Saved data entries:
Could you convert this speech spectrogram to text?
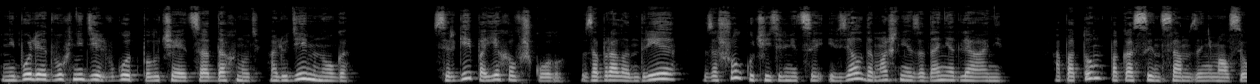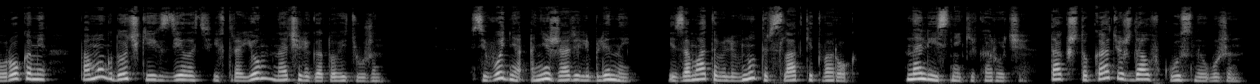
Не более двух недель в год получается отдохнуть, а людей много. Сергей поехал в школу, забрал Андрея, зашел к учительнице и взял домашнее задание для Ани. А потом, пока сын сам занимался уроками, помог дочке их сделать и втроем начали готовить ужин. Сегодня они жарили блины и заматывали внутрь сладкий творог. Налистники, короче. Так что Катю ждал вкусный ужин.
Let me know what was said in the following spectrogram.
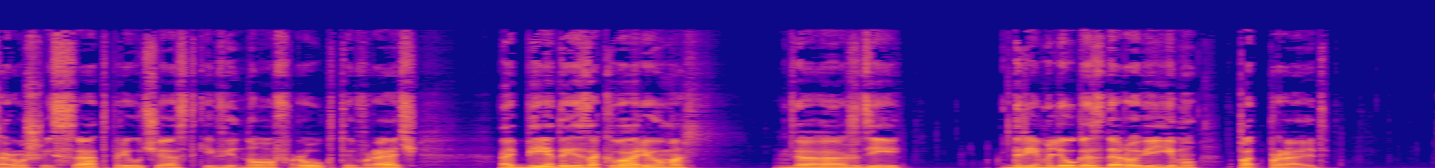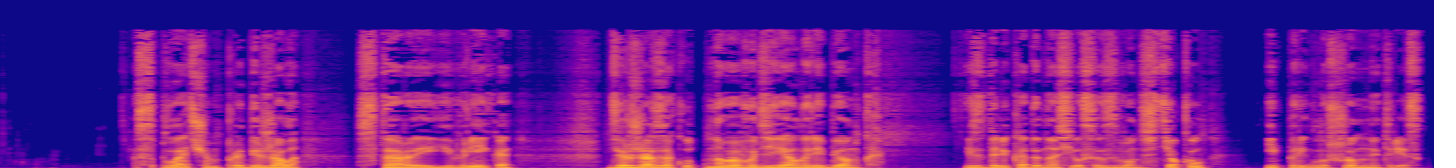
Хороший сад при участке, вино, фрукты, врач, обеды из аквариума. Да, жди. Дремлюга здоровье ему подправит. С плачем пробежала старая еврейка, держа закутанного в одеяло ребенка. Издалека доносился звон стекол и приглушенный треск.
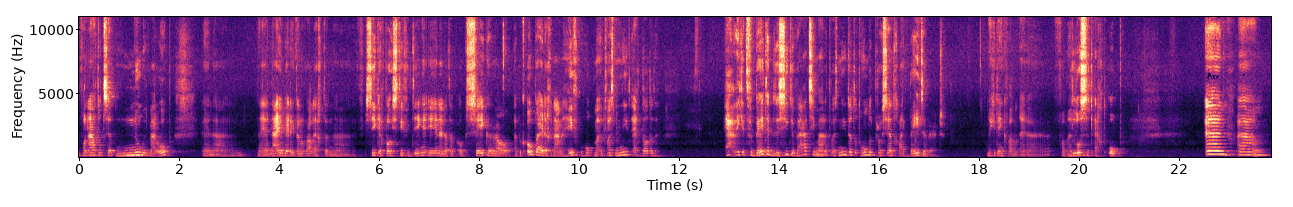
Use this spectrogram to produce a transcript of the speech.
van A tot Z, noem het maar op. En uh, nou ja, nee, ben ik dan nog wel echt een... zie ik echt positieve dingen in. En dat heb ik ook zeker wel... Heb ik ook bij de gedaan. Heeft geholpen. Maar het was niet echt dat het... Ja, weet je, het verbeterde de situatie. Maar het was niet dat het 100% gelijk beter werd. Dat je denkt van... Uh, van het lost het echt op. En... Um,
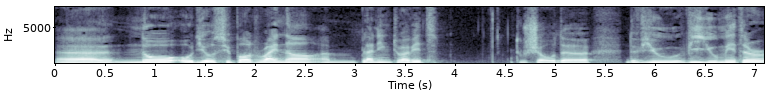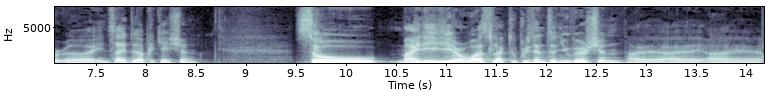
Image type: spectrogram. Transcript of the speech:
Uh, no audio support right now. I'm planning to have it to show the, the view VU meter uh, inside the application. So my idea here was like to present the new version. I, I, I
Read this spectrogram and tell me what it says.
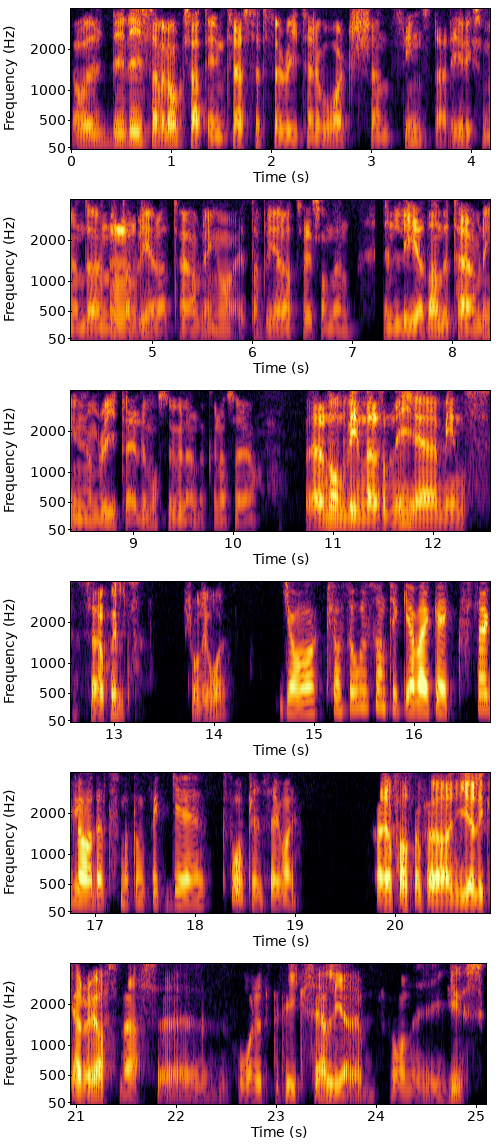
Och det visar väl också att intresset för Retail Awards en- finns där. Det är ju liksom ändå en Mm. etablerad tävling och etablerat sig som den, den ledande tävlingen inom retail. Det måste vi väl ändå kunna säga. Är det någon vinnare som ni eh, minns särskilt från i år? Ja, Clas Olsson tycker jag verkar extra glad eftersom att de fick eh, två priser i år. Ja, jag fastnade för Angelica Rösnäs, eh, årets butikssäljare från eh, Jysk.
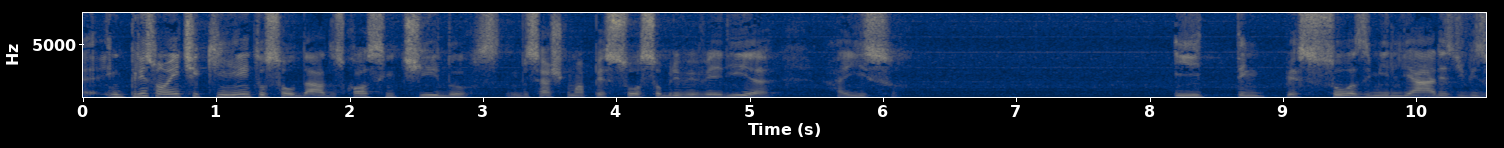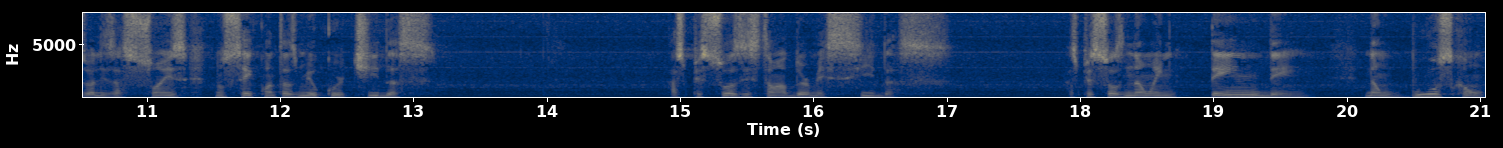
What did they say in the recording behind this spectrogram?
É, principalmente 500 soldados, qual o sentido? Você acha que uma pessoa sobreviveria a isso? E tem pessoas e milhares de visualizações, não sei quantas mil curtidas. As pessoas estão adormecidas. As pessoas não entendem, não buscam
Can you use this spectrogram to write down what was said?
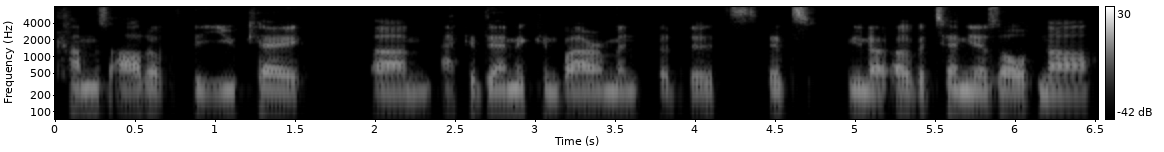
comes out of the UK um, academic environment, but it's it's you know over ten years old now.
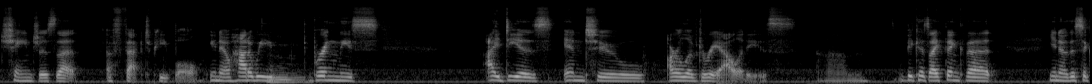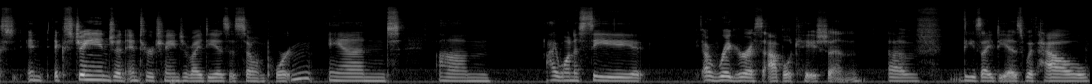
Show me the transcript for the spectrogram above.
changes that affect people you know how do we mm. bring these ideas into our lived realities um, because i think that you know this ex- exchange and interchange of ideas is so important and um, i want to see a rigorous application of these ideas with how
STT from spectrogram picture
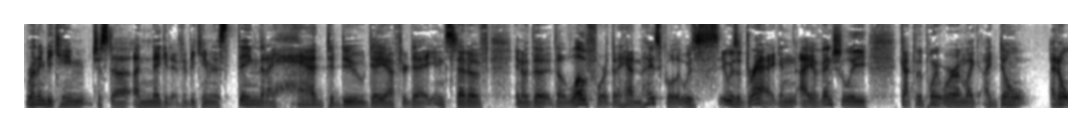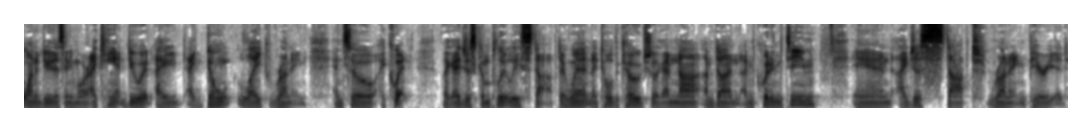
running became just a, a negative. It became this thing that I had to do day after day instead of you know the the love for it that I had in high school. It was it was a drag, and I eventually got to the point where I'm like, I don't I don't want to do this anymore. I can't do it. I, I don't like running. And so I quit. Like I just completely stopped. I went and I told the coach, like, I'm not, I'm done. I'm quitting the team. And I just stopped running, period.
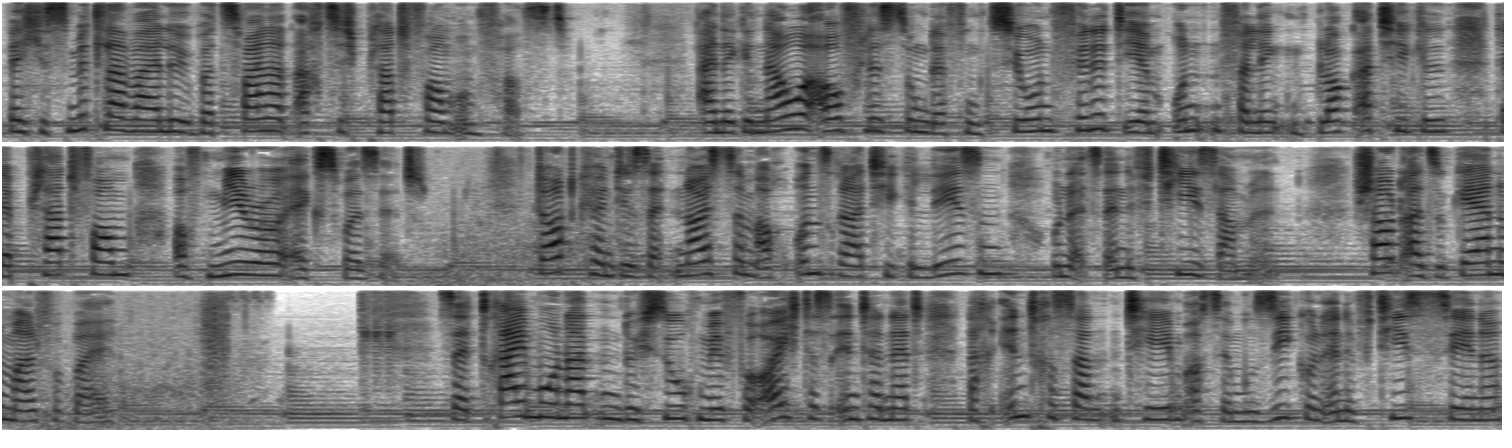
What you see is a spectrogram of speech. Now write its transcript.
welches mittlerweile über 280 Plattformen umfasst. Eine genaue Auflistung der Funktionen findet ihr im unten verlinkten Blogartikel der Plattform auf Miro XYZ. Dort könnt ihr seit neuestem auch unsere Artikel lesen und als NFT sammeln. Schaut also gerne mal vorbei. Seit drei Monaten durchsuchen wir für euch das Internet nach interessanten Themen aus der Musik- und NFT-Szene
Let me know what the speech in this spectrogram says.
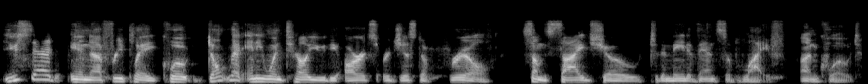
You said in a free play, quote, don't let anyone tell you the arts are just a frill, some sideshow to the main events of life, unquote.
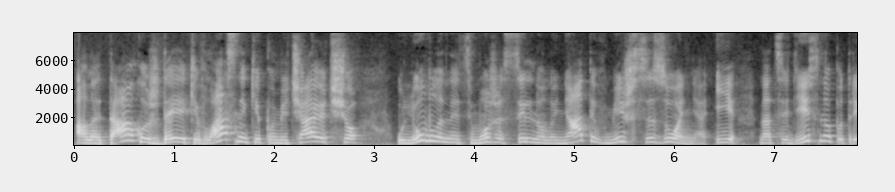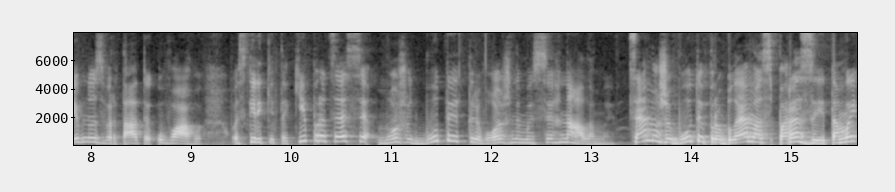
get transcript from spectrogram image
Але також деякі власники помічають, що Улюбленець може сильно линяти в міжсезоння, і на це дійсно потрібно звертати увагу, оскільки такі процеси можуть бути тривожними сигналами. Це може бути проблема з паразитами,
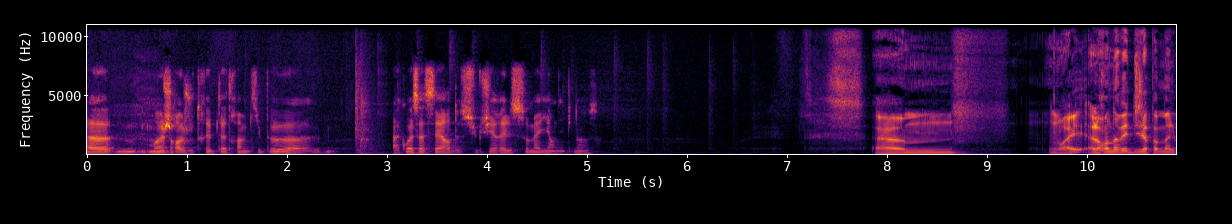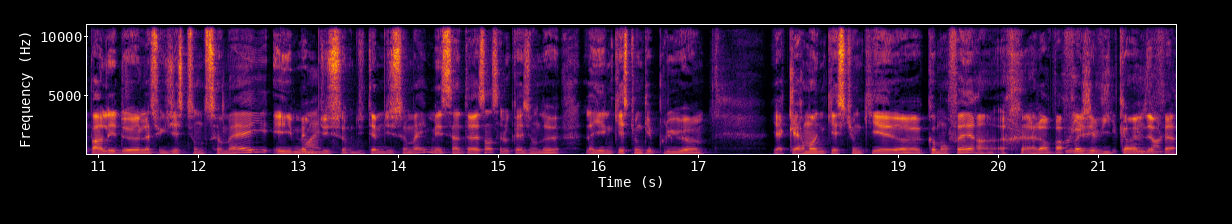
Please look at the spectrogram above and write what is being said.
Euh, moi je rajouterais peut-être un petit peu euh, à quoi ça sert de suggérer le sommeil en hypnose? Ouais, alors on avait déjà pas mal parlé de la suggestion de sommeil et même du, du, thème du sommeil, mais c'est intéressant, c'est l'occasion de... Là il y a une question qui est plus il y a clairement une question qui est euh, comment faire. Alors parfois j'évite quand même de faire.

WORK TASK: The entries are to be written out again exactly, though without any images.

SOLUTION TO THIS EXERCISE:
Could you convert this speech spectrogram to text?
Не более двух недель в год получается отдохнуть, а людей много. Сергей поехал в школу, забрал Андрея, зашел к учительнице и взял домашнее задание для Ани. А потом, пока сын сам занимался уроками, помог дочке их сделать и втроем начали готовить ужин. Сегодня они жарили блины и заматывали внутрь сладкий творог. Налистники, короче. Так что Катю ждал вкусный ужин.
Let me know what was said in the following spectrogram.
Хороший сад при участке, вино, фрукты, врач, обеды из аквариума. Да, жди. Дремлюга здоровье ему подправит. С плачем пробежала старая еврейка, держа закутанного в одеяло ребенка. Издалека доносился звон стекол и приглушенный треск.
Use this spectrogram to produce a transcript of the speech.
van A tot Z, noem het maar op. En uh, nou ja, nee, ben ik dan nog wel echt een... zie ik echt positieve dingen in. En dat heb ik ook zeker wel... Heb ik ook bij de gedaan. Heeft geholpen. Maar het was niet echt dat het... Ja, weet je, het verbeterde de situatie. Maar het was niet dat het 100% gelijk beter werd. Dat je denkt van... Uh, van het lost het echt op. En... Um,
Image type: spectrogram. Transcript of the speech:
Uh, no audio support right now. I'm planning to have it to show the, the view VU meter uh, inside the application. So my idea here was like to present the new version. I, I, I
Read this spectrogram and tell me what it says.
Och det visar väl också att intresset för Retail Awards en- finns där. Det är ju liksom ändå en Mm. etablerad tävling och etablerat sig som den, den ledande tävlingen inom retail. Det måste vi väl ändå kunna säga. Är det någon vinnare som ni eh, minns särskilt från i år? Ja, Clas Olsson tycker jag verkar extra glad eftersom att de fick eh, två priser i år. Ja, jag fastnade för Angelica Rösnäs, eh, årets butikssäljare från eh, Jysk.
What did they say in the recording behind this spectrogram?
É, principalmente 500 soldados, qual o sentido? Você acha que uma pessoa sobreviveria a isso? E tem pessoas e milhares de visualizações, não sei quantas mil curtidas. As pessoas estão adormecidas. As pessoas não entendem, não buscam
Can you use this spectrogram to write down what was said?
comes out of the UK um, academic environment, but it's it's you know over ten years old now.
Show me the transcript for the spectrogram above.
changes that affect people you know how do we mm. bring these ideas into our lived realities um, because i think that you know this ex- exchange and interchange of ideas is so important and um, i want to see a rigorous application of these ideas with how
STT from spectrogram picture
running became just a, a negative. It became this thing that I had to do day after day instead of you know the the love for it that I had in high school. It was it was a drag, and I eventually got to the point where I'm like, I don't I don't want to do this anymore. I can't do it. I, I don't like running. And so I quit. Like I just completely stopped. I went and I told the coach, like, I'm not, I'm done. I'm quitting the team. And I just stopped running, period.
What you see is a spectrogram of speech. Now write its transcript.
welches mittlerweile über 280 Plattformen umfasst. Eine genaue Auflistung der Funktionen findet ihr im unten verlinkten Blogartikel der Plattform auf Miro XYZ. Dort könnt ihr seit neuestem auch unsere Artikel lesen und als NFT sammeln. Schaut also gerne mal vorbei. Seit drei Monaten durchsuchen wir für euch das Internet nach interessanten Themen aus der Musik- und NFT-Szene
Let me know what the speech in this spectrogram says.
You said in a free play, quote, don't let anyone tell you the arts are just a frill, some sideshow to the main events of life, unquote.
get transcript from spectrogram image
Але також деякі власники помічають, що Улюбленець може сильно линяти в міжсезоння, і на це дійсно потрібно звертати увагу, оскільки такі процеси можуть бути тривожними сигналами. Це може бути проблема з паразитами,
Please look at the spectrogram above and write what is being said.
Euh, moi je rajouterais peut-être un petit peu euh, à quoi ça sert de suggérer le sommeil en hypnose? Ouais, alors on avait déjà pas mal parlé de la suggestion de sommeil et même du, du, thème du sommeil, mais c'est intéressant, c'est l'occasion de... Là il y a une question qui est plus il y a clairement une question qui est euh, comment faire. Alors parfois j'évite quand même de faire.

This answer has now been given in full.